Giants’ catcher William “Buck” Ewing, and Jerry Denny were identified as drunken players, but it was King Kelly who was most often singled out.  The wire report said when police attempted to arrest a drunken fan who had accompanied the players to the ballpark:

“Kelly jumped into the stand and tried to prevent the arrest, claiming the man was a friend of his…During the entire game the unseemly exhibition was kept up.  At one time Kelly climbed into the stand and drank beer with his friends, while the other men of the nine had already taken positions in the field to begin an inning.”

King Kelly

King Kelly

During the game Ward “took his wife from the grounds, and placing her in a carriage, sent her to the St. Charles Hotel, because of the disgraceful exhibition of some of the players.”

The game scheduled for November 2 was cancelled and The New York Times said the tour would be disbanded.

By the end of the week all parties were trying to downplay the incident.  Ward said members of the club “misbehaved in no way,” and instead said the cancellation was because it was discovered that Pelicans players had received $5 each for the games, and the Giants players only received $3.  The Pelicans and The Times-Picayune had a revised version of the events:

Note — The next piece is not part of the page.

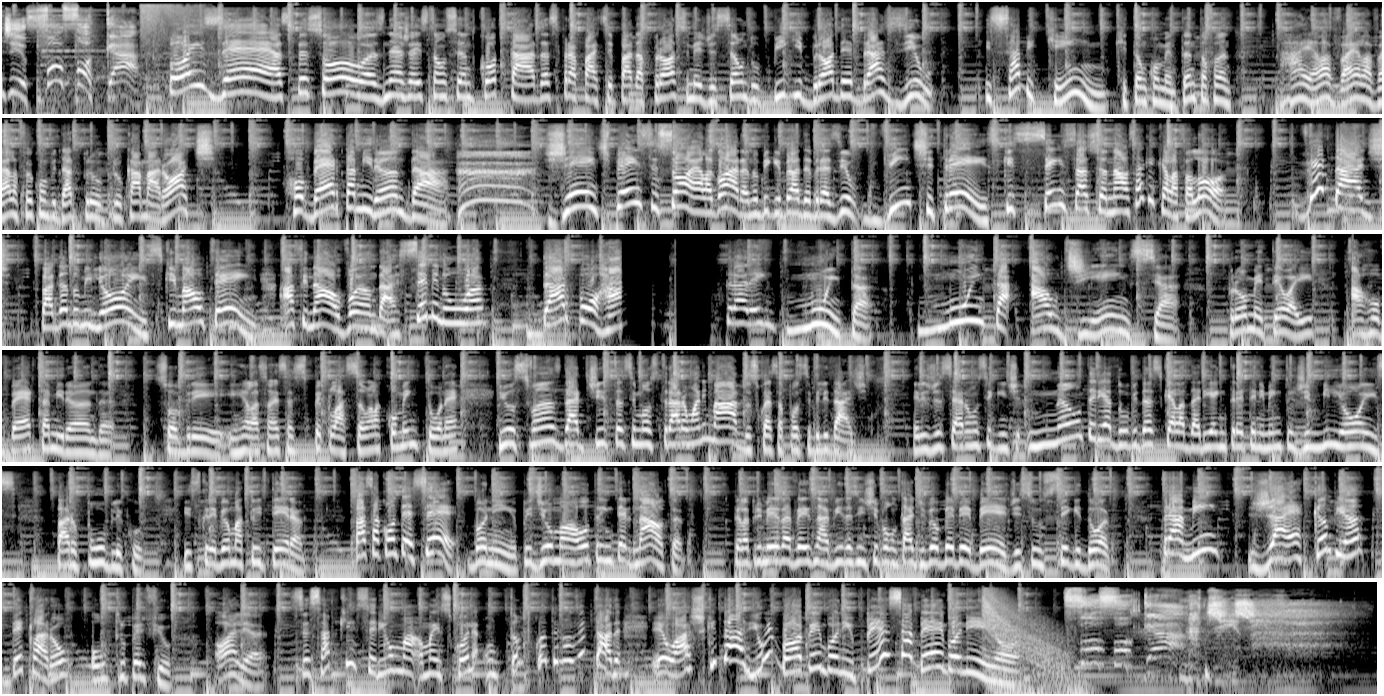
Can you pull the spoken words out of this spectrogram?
de fofocar. Pois é, as pessoas, né, já estão sendo cotadas para participar da próxima edição do Big Brother Brasil. E sabe quem que estão comentando? Estão falando, ah, ela vai, ela vai, ela foi convidada pro, pro camarote. Roberta Miranda. Gente, pense só ela agora no Big Brother Brasil 23. Que sensacional. Sabe o que ela falou? Verdade. Pagando milhões, que mal tem. Afinal, vou andar seminua, dar porrada, trarei muita, muita audiência. Prometeu aí a Roberta Miranda sobre em relação a essa especulação, ela comentou, né? E os fãs da artista se mostraram animados com essa possibilidade. Eles disseram o seguinte: não teria dúvidas que ela daria entretenimento de milhões para o público. Escreveu uma twitteira. Faça acontecer, Boninho, pediu uma outra internauta. Pela primeira vez na vida senti vontade de ver o BBB, disse um seguidor. Pra mim, já é campeã, declarou outro perfil. Olha, você sabe que seria uma, uma escolha um tanto quanto inusitada. Eu acho que daria um ibope, hein, Boninho? Pensa bem, Boninho. Fofocar. Natício.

“The whole story is that a couple of the members met too many friends with tempting ways and reached the field in no condition to play ball.  The majority of the visitors were all right and were heartily ashamed of the conduct of their comrades.”

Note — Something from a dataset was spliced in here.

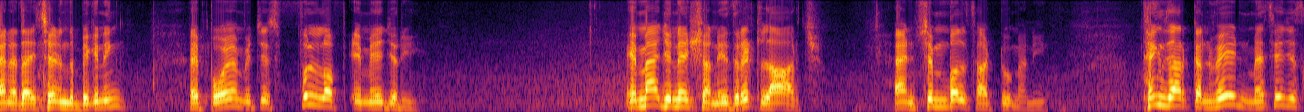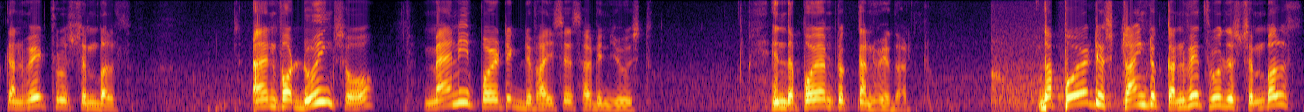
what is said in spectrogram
and I said in the beginning a poem which is full of imagery imagination is writ large and symbols are too many things are conveyed message is conveyed through symbols and for doing so many poetic devices have been used in the poem to convey that. The poet is trying to convey through the symbols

The paper said that the “New Yorks are in good trim again, however and at their own request a game was arranged for (November 4).”

The Giants won that game 5 to 3—New York catcher Buck Ewing pitched a complete game for the Giants (he pitched 47 innings during his major league career, with a 2-3 record and 3.45 ERA), beating the Pelicans best pitcher John Ewing.  Only 500 fans attended the game.

The series ended on November 6 with the Giants winning two games; a 3-1 morning game with “a very small crowd,” and an evening game in front of more than 6000 won by the Giants 5-4.

While the rest of the Giants continued on to Texas, Ward returned to New York for meetings to negotiate the recognition of the Brotherhood of Professional Baseball Players by the National League.  He rejoined the team on the West Coast later that month for a six-week barnstorming tour.

The Ward/ Dauvray marriage went about as well as the honeymoon in New Orleans—their divorce just six-years later was a very public, scandalous affair.  Ward, who was accused of being a serial philanderer, was actually barred from ever remarrying during Dauvray’s lifetime as part of the divorce decree.  He was able to get the ruling reversed in 1903 and remarried.

Road Trip High Jinks, 1891

1 Oct

The Sacramento Daily Record-Union described the 50-mile road trip the California League’s Sacramento Senators and San Francisco Metropolitans took to play a game in Stockton, on the box car of a freight train:

 “(The players) commenced to playing craps…The San Francisco players and also umpire (John) Sheridan were on the train, and everyone was betting his ‘chicken feed.”  Big (Edward “Jumbo”) Cartwright borrowed ten cents to start on, and came out (with) over $7…Sheridan won about the same amount, but did not stop playing and dropped $3 of what he had won.  Red (Frank) Armstrong was intensely interested in the game, except for an intermission of about five minutes, when he poked a drunk’s hand through a window in the caboose.

“At Stockton both clubs were accorded a royal reception; but the heat was sweltering and everyone was in a half-way stupor.  Just about then ‘Rube’ (Reuben) Levy and ‘Bony’ (James Peck) Sharp and a couple of others came running up the middle of the street with their coats off yelling ‘Fire!’   They ran about four blocks and when they stopped the population was running at a lively rate.  But there was no fire, except in the air”

Reuben "Rube" Levy

Reuben “Rube” Levy

The teams played that morning in Stockton, Sacramento winning 10 to 3.  Immediately after the game, the teams re-boarded the freight train (there was no description of the return trip) and played an afternoon game in Sacramento.  San Francisco won that game 13-4.

Game 1 Box Score

Game 1 Box Score–played in Stockton

Game 2 Box Score

Game 2 Box Score–played in Sacremento